*** Opening Material provided ***

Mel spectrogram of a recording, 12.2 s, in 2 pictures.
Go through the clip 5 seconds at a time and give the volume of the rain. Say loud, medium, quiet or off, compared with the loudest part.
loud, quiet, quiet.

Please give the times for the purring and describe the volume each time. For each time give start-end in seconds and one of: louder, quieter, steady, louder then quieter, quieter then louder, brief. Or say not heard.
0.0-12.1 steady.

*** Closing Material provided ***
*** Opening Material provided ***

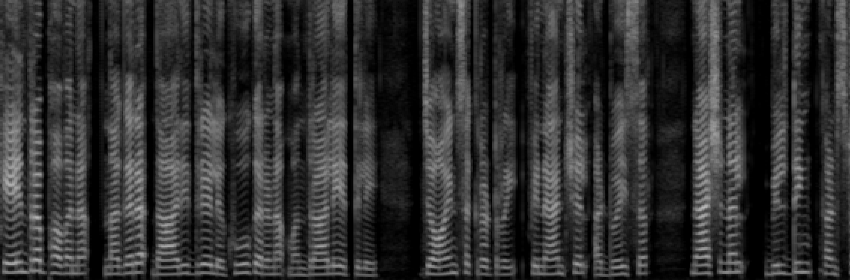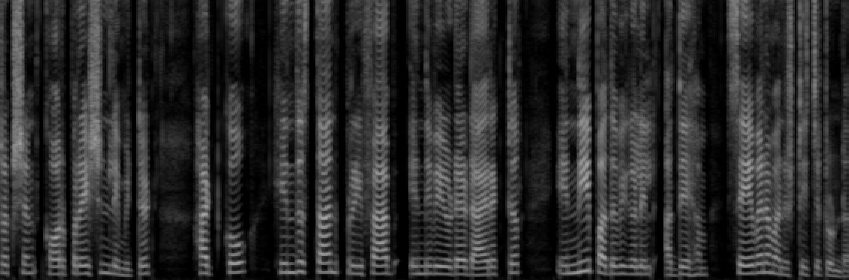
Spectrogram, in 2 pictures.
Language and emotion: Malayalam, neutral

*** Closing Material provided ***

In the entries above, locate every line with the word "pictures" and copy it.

Mel spectrogram of a recording, 12.2 s, in 2 pictures.
Spectrogram, in 2 pictures.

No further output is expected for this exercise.